Closing The Gap

The 3 schools where women graduates are making more than men

Hill Street Studios | Getty Images

The gender wage gap is persistent, and a new study reveals that even women students who hail from Ivy League schools are falling short of shattering the glass ceiling, financially.

In fact, for "97.5% of the schools we looked at, female graduates earn less than male ones, a phenomenon that's likely to have gender equality implications for the rest of their lives," according to the new study by, a website geared towards people pursuing business degrees.

The study looked at the average top 117 schools as defined by the U.S. News & World Report College Rankings for 2018 as well as data from the Department of Education to determine how much women graduates were making in comparison to men. It analyzed the average earnings for people who had started school six years prior and who are now working and no longer full-time students.

The study found that only three schools had females that made more than males after graduating: Clark University in Worcester, Massachusetts; Stevens Institute of Technology in Hoboken, New Jersey and Yale University in New Haven, Connecticut.
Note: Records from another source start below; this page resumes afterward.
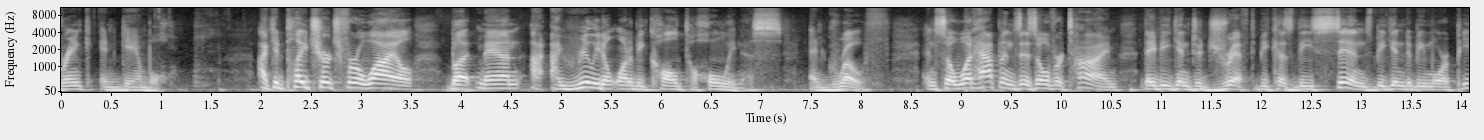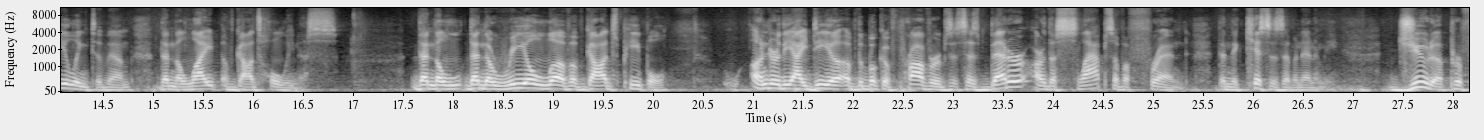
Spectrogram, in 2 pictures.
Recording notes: Sunday Morning Sermon Audio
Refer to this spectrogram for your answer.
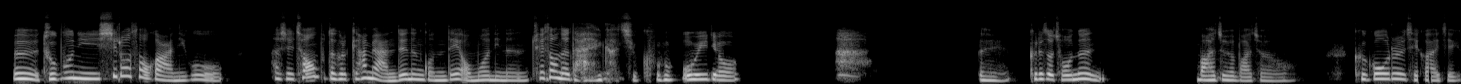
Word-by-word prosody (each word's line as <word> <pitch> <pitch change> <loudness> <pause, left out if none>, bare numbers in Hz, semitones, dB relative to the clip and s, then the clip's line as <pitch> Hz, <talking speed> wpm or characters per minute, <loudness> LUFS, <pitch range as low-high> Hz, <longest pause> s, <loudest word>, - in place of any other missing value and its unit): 예. 255 -4 +6
2 250 - +3
분이 270 -1 +4
싫어서가 355 - 0
아니고 190 +4 -2 0.5
사실 255 -2 -2
처음부터 180 +5 0
그렇게 245 0 -1
하면 280 -3 +4
안 170 -2 0
되는 230 +2 +3
건데 200 +2 0
어머니는 185 -3 -1
최선을 285 -2 +2
다해 190 -2 -2
가지고 210 -2 -5
오히려 225 -2 +3 2.4
네. 185 -3 -2 0.2
그래서 245 0 +2
저는 225 +2 +2 0.9
맞아요, 205 -1 0
맞아요. 170 -1 -9 0.5
그거를 250 +1 +2
제가 200 -3 -6
이제 180 +1 -8
220 Hz, 245 characters per minute, -22 LUFS, 190-250 Hz, 2.4 s, 예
At Clark, women alumni pull in a mean salary of $33,600, compared to men at $33,500. At Stevens, women make $64,000 while men make $63,000. And at Yale, women make $74,700 in comparison to men's earnings of $74,600.

And while the differences between gender where women make more are $100 in two instances and $1,000 in the other, overall the study found that in the years following graduation, the average male alumni is earning $59,000, while the average female is earning $48,000, an $11,000 or 19 percent difference. Fifty-eight percent of the top schools covered in the study had female grads earning 10 to 20 percent less than males. Twenty-nine percent of women made 20 to 30 percent less, and 13 percent made 5 to 10 percent less.

Notably, the top 10 schools with the biggest gender wage gaps for graduates include a number of prestigious universities. Princeton University, for example, has the second biggest gender wage gap, according to the study, with males earning a median pay of $86,900, while females earn a median pay of $54,600; or 37.2 percent less than their male counterparts.

"This gender gap in earnings tends to be most pronounced at elite universities where graduates have access to the highest paying jobs," the study states.

Despite the gender wage gap, schools that offer the highest earning potential for female graduates include Harvard University, where female graduates make a median pay of $83,000; MIT, where they pull in a median pay of $82,400; and Stanford University, with a median pay of $76,700, according to the study.

The school with the biggest gender wage gap, though, is Brigham Young University in Provo, Utah. Median pay for female alumni that hail from the school earn 57.3 percent less than males ($24,800 compared to $58,100).

Here are the top 10 schools with the biggest gender wage gaps from graduates (based on mean earnings), according to's study:

1. Brigham Young University

Men: $58,100

Women: $24,800

2. Princeton University

Men: $86,900

Women: $54,600

3. Wake Forest University

Men: $70,000

Women: $44,900

4. Rice University

Men: $76,600

Women: $49,400

5. Williams College

Men: $59,600

Women: $39,200

6. Pomona College

Men: $51,300

Women: $34,800

7. Stanford University

Men: $112,700

Women: $76,700

8. Carnegie Mellon

Men: $94,300

Women: $64,700

9. Brown University

Men: $72,300

Women: $50,200

10. Duke University

Men: $105,100

Women $73,500

It is worth noting that the study did not take into account a number of factors, including cost of living based on location and chosen occupation. The study also notes that since it looked at data from six years from the date they first arrived at school, it is statistically unlikely that a person would have a graduate degree, although it is possible.

Don't miss: Only 61 percent of men believe a wage gap exists, new study finds

Like this story? Subscribe to CNBC Make It on YouTube!

Explaining the gender wage gap
Explaining the gender wage gap